» Problem requirements
Print out each record below, unaltered and complete, without its images.

» Input data
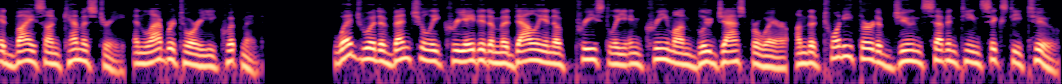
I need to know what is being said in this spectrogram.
advice on chemistry, and laboratory equipment. Wedgwood eventually created a medallion of Priestley in cream on blue jasperware. On 23 June 1762,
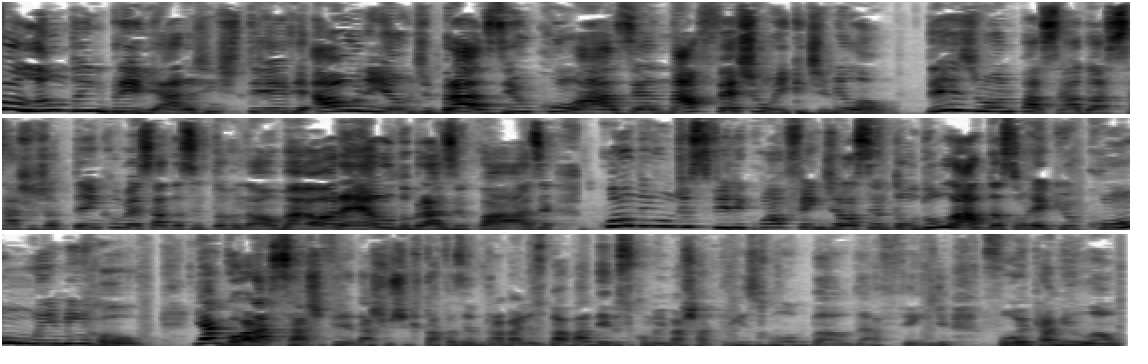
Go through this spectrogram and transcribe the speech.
Falando em brilhar, a gente teve a união de Brasil com Ásia na Fashion Week de Milão. Desde o ano passado, a Sasha já tem começado a se tornar o maior elo do Brasil com a Ásia, quando em um desfile com a Fendi ela sentou do lado da Son Hye Kyo com o Lee Ho. E agora a Sasha, filha da Xuxa, que tá fazendo trabalhos babadeiros como embaixatriz global da Fendi, foi para Milão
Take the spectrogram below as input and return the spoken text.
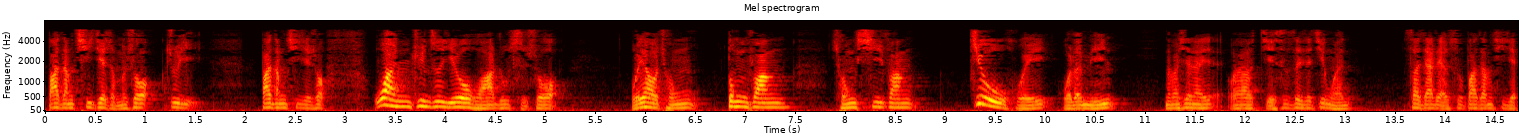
八章七节怎么说？注意，八章七节说：“万军之耶和华如此说，我要从东方、从西方救回我的民。”那么现在我要解释这些经文。撒迦利亚书八章七节：“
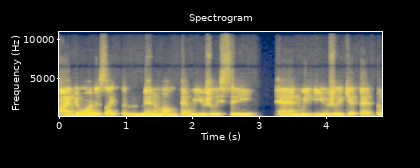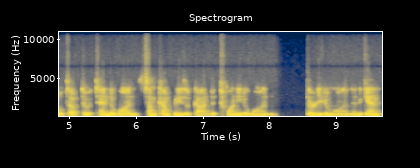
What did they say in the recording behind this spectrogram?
five to one is like the minimum that we usually see. And we usually get that built up to a 10 to one. Some companies have gotten to 20 to one, 30 to one. And again,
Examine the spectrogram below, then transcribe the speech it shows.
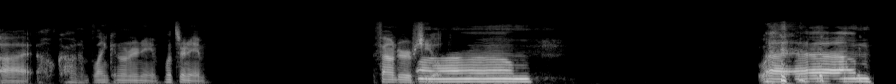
uh oh god, I'm blanking on her name. What's her name? The founder of Shield. Um. um.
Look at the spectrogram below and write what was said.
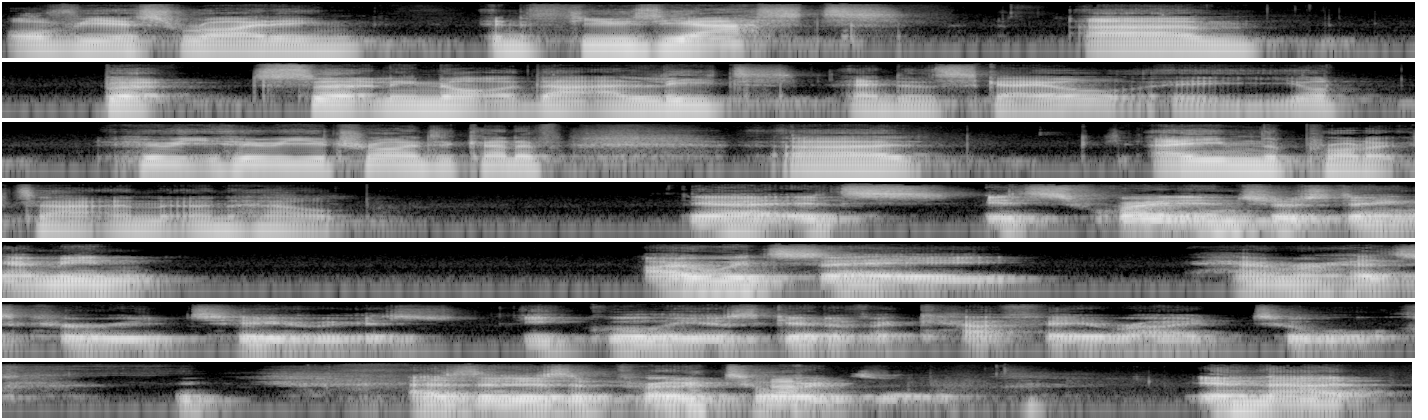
Obvious riding enthusiasts, um, but certainly not at that elite end of the scale. You're who who are you trying to kind of uh, aim the product at and, and help? Yeah, it's it's quite interesting. I mean, I would say Hammerhead's Karoo 2 is equally as good of a cafe ride tool as it is a pro tour tool. In that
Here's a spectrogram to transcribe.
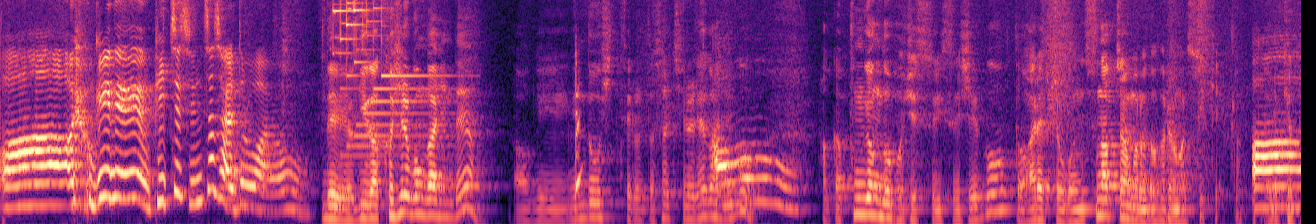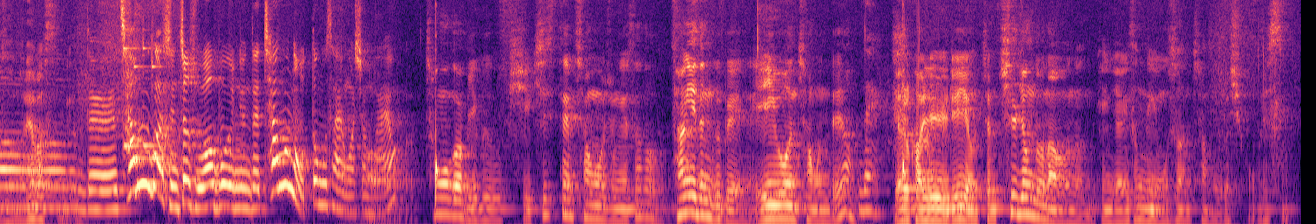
와, 여기는 빛이 진짜 잘 들어와요. 네, 여기가 거실 공간인데요. 여기 윈도우 시트를 또 설치를 해가지고 오. 바깥 풍경도 보실 수 있으시고 또 아래쪽은 수납장으로도 활용할 수 있게끔 아, 이렇게 구성을 해봤습니다. 네, 창호가 진짜 좋아 보이는데 창호는 어떤 거 사용하셨나요? 어, 창호가 미국식 시스템 창호 중에서도 상위 있는 A1 창호인데요. 네. 열 관리율이 0.7 정도 나오는 굉장히 성능이 우수한 창호로 시공을 했습니다.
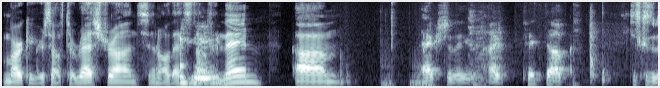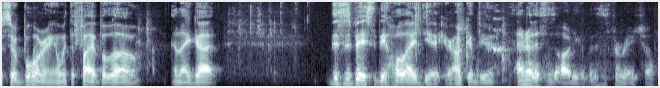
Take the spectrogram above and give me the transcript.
market yourself to restaurants and all that stuff. Mhm. And then, um, actually, I picked up just because it was so boring. I went to Five Below and I got. This is basically the whole idea here. I'll give you. I know this is audio, but this is for Rachel.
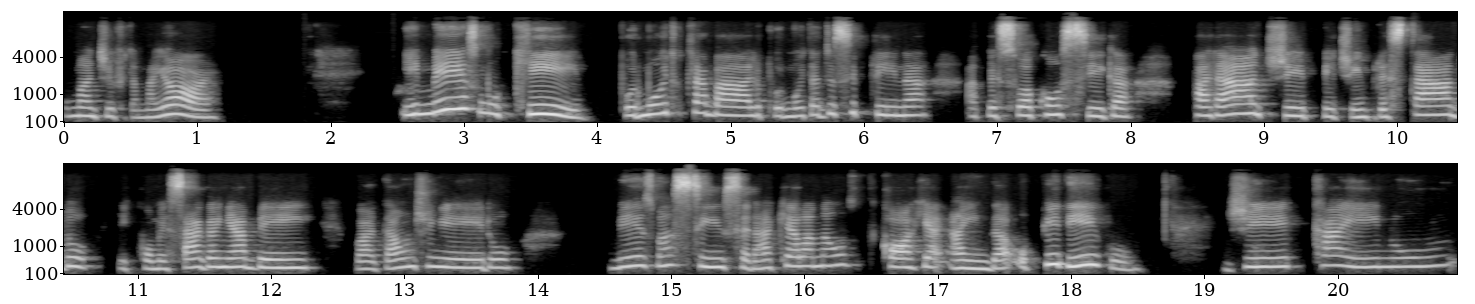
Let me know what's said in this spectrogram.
uma dívida maior? E mesmo que por muito trabalho, por muita disciplina, a pessoa consiga parar de pedir emprestado e começar a ganhar bem, guardar um dinheiro, mesmo assim, será que ela não corre ainda o perigo de cair num,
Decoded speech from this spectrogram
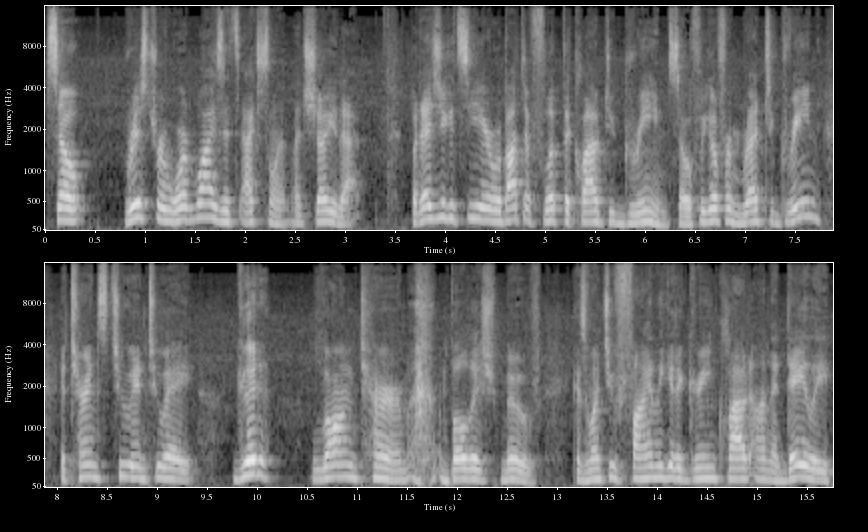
So risk reward wise, it's excellent. Let's show you that. But as you can see here, we're about to flip the cloud to green. So if we go from red to green, it turns to into a good long-term bullish move. Because once you finally get a green cloud on the daily,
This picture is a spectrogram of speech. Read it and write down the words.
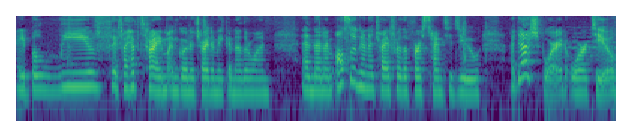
I believe if I have time, I'm going to try to make another one. And then I'm also going to try for the first time to do a dashboard or two.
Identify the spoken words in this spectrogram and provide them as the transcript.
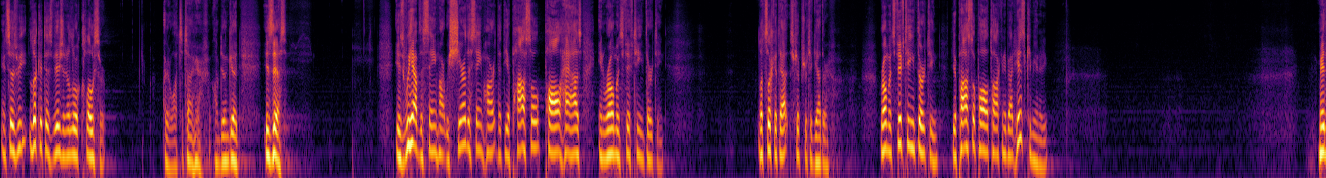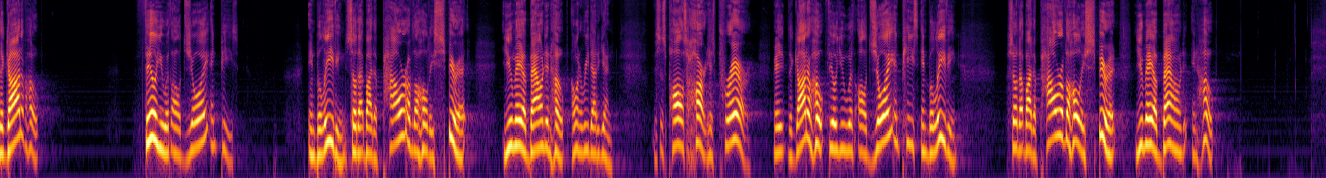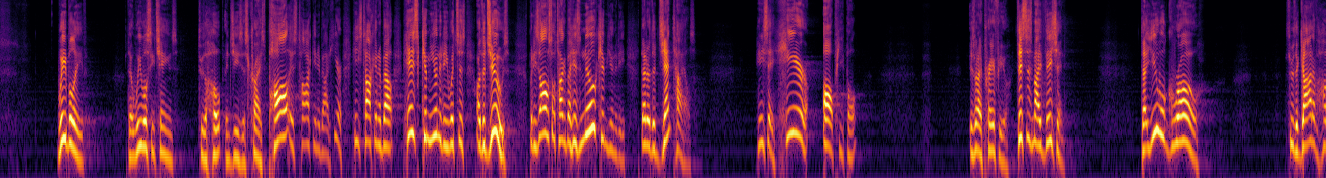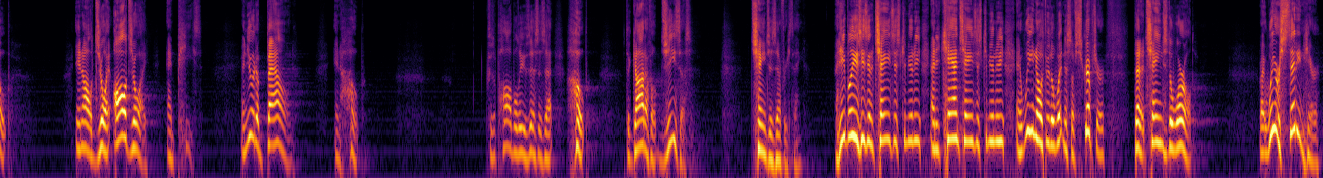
And so, as we look at this vision a little closer, I got lots of time here. I'm doing good. Is this is we have the same heart. We share the same heart that the Apostle Paul has in Romans 15 13. Let's look at that scripture together. Romans 15 13. The Apostle Paul talking about his community. May the God of hope fill you with all joy and peace in believing, so that by the power of the Holy Spirit you may abound in hope. I want to read that again. This is Paul's heart, his prayer. May the God of hope fill you with all joy and peace in believing, so that by the power of the Holy Spirit you may abound in hope. We believe that we will see change through the hope in Jesus Christ. Paul is talking about here. He's talking about his community, which is are the Jews but he's also talking about his new community that are the Gentiles. And he said, Hear, all people, is what I pray for you. This is my vision that you will grow through the God of hope in all joy, all joy and peace. And you would abound in hope. Because Paul believes this is that hope, the God of hope, Jesus, changes everything. And he believes he's going to change this community, and he can change this community. And we know through the witness of Scripture that it changed the world. Right? We are sitting here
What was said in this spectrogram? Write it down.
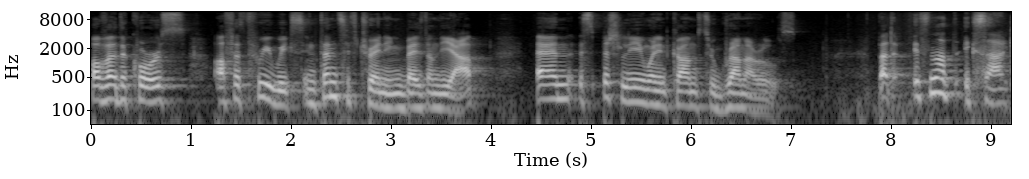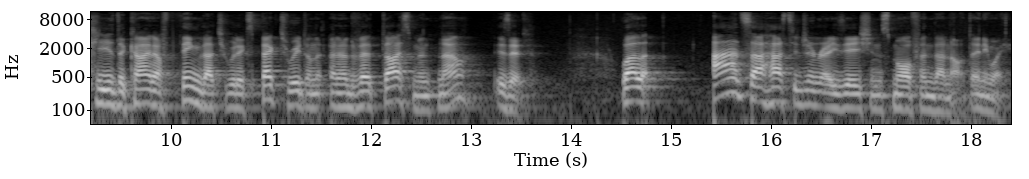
over the course of a three weeks intensive training based on the app and especially when it comes to grammar rules. But it's not exactly the kind of thing that you would expect to read on an advertisement now, is it? Well, ads are hasty generalizations more often than not, anyway.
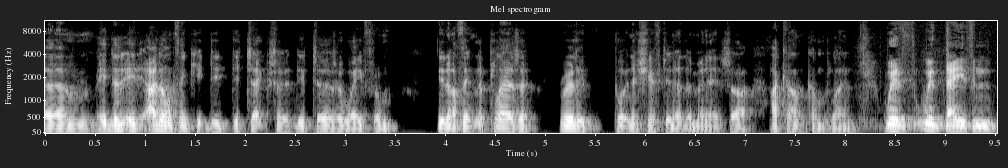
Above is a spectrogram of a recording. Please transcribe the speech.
um, it, it, I don't think it did detects deters away from. You know, I think the players are really putting a shift in at the minute, so I, I can't complain. With with Dave and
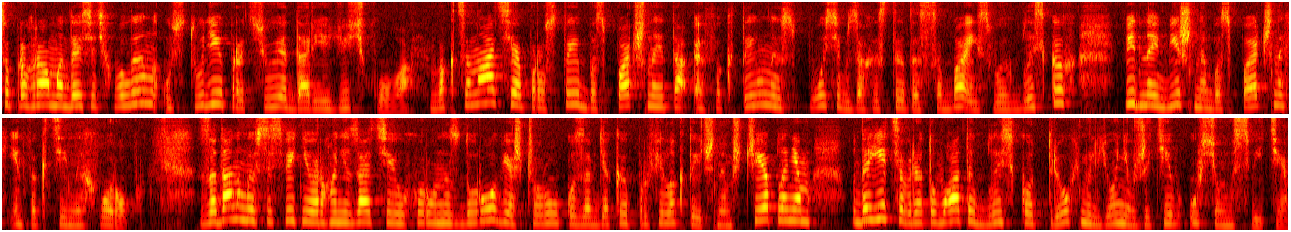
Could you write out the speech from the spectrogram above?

» Expected answer
I need to know what is being said in this spectrogram.
advice on chemistry, and laboratory equipment. Wedgwood eventually created a medallion of Priestley in cream on blue jasperware. On 23 June 1762,
Go through this spectrogram and transcribe the speech.
Falando em brilhar, a gente teve a união de Brasil com Ásia na Fashion Week de Milão. Desde o ano passado, a Sasha já tem começado a se tornar o maior elo do Brasil com a Ásia, quando em um desfile com a Fendi ela sentou do lado da Son Hye Kyo com o Lee Ho. E agora a Sasha, filha da Xuxa, que tá fazendo trabalhos babadeiros como embaixatriz global da Fendi, foi para Milão
Take the spectrogram below as input and return the spoken text.
八章七节怎么说？注意，八章七节说：“万军之耶和华如此说，我要从东方、从西方救回我的民。”那么现在我要解释这些经文。撒迦利亚书八章七节：“
What did they say in the recording behind this spectrogram?
five to one is like the minimum that we usually see. And we usually get that built up to a 10 to one. Some companies have gotten to 20 to one, 30 to one. And again,
Examine the spectrogram below, then transcribe the speech it shows.
uh oh god, I'm blanking on her name. What's her name? The founder of Shield. Um. um.
Look at the spectrogram below and write what was said.
Obvious riding enthusiasts, um, but certainly not at that elite end of the scale. You're who who are you trying to kind of uh, aim the product at and, and help? Yeah, it's it's quite interesting. I mean, I would say Hammerhead's Karoo 2 is equally as good of a cafe ride tool as it is a pro tour tool. In that
Here's a spectrogram to transcribe.
와, 여기는 빛이 진짜 잘 들어와요. 네, 여기가 거실 공간인데요. 여기 윈도우 시트를 또 설치를 해가지고 오. 바깥 풍경도 보실 수 있으시고 또 아래쪽은 수납장으로도 활용할 수 있게끔 아, 이렇게 구성을 해봤습니다. 네, 창호가 진짜 좋아 보이는데 창호는 어떤 거 사용하셨나요? 어, 창호가 미국식 시스템 창호 중에서도 상위 있는 A1 창호인데요. 네. 열 관리율이 0.7 정도 나오는 굉장히 성능이 우수한 창호로 시공을 했습니다.
Take the spectrogram above and give me the transcript.
market yourself to restaurants and all that stuff. Mhm. And then, um, actually, I picked up just because it was so boring. I went to Five Below and I got. This is basically the whole idea here. I'll give you. I know this is audio, but this is for Rachel.
Let me know what's said in this spectrogram.
uma dívida maior? E mesmo que por muito trabalho, por muita disciplina, a pessoa consiga parar de pedir emprestado e começar a ganhar bem, guardar um dinheiro, mesmo assim, será que ela não corre ainda o perigo de cair num,
Decoded speech from this spectrogram
So risk reward wise, it's excellent. Let's show you that. But as you can see here, we're about to flip the cloud to green. So if we go from red to green, it turns to into a good long-term bullish move. Because once you finally get a green cloud on the daily,
This picture is a spectrogram of speech. Read it and write down the words.
I believe if I have time, I'm going to try to make another one. And then I'm also going to try for the first time to do a dashboard or two.
Identify the spoken words in this spectrogram and provide them as the transcript.
And so, as we look at this vision a little closer, I got lots of time here. I'm doing good. Is this is we have the same heart. We share the same heart that the Apostle Paul has in Romans 15 13. Let's look at that scripture together. Romans 15 13. The Apostle Paul talking about his community. May the God of hope fill you with all joy and peace in believing, so that by the power of the Holy Spirit you may abound in hope. I want to read that again. This is Paul's heart, his prayer. May the God of hope fill you with all joy and peace in believing, so that by the power of the Holy Spirit you may abound in hope. We believe that we will see change through the hope in Jesus Christ. Paul is talking about here. He's talking about his community, which is are the Jews but he's also talking about his new community that are the Gentiles. And he said, Hear, all people, is what I pray for you. This is my vision that you will grow through the God of hope in all joy, all joy and peace. And you would abound in hope. Because Paul believes this is that hope, the God of hope, Jesus, changes everything. And he believes he's going to change this community, and he can change this community. And we know through the witness of Scripture that it changed the world. Right? We are sitting here
What was said in this spectrogram? Write it down.
over the course of a three weeks intensive training based on the app and especially when it comes to grammar rules. But it's not exactly the kind of thing that you would expect to read on an advertisement now, is it? Well, ads are hasty generalizations more often than not, anyway.
Above is a spectrogram of a recording. Please transcribe the speech.
um, it, it, I don't think it did detects deters away from. You know, I think the players are really putting a shift in at the minute, so I, I can't complain. With with Dave and
Could you write out the speech from the spectrogram above?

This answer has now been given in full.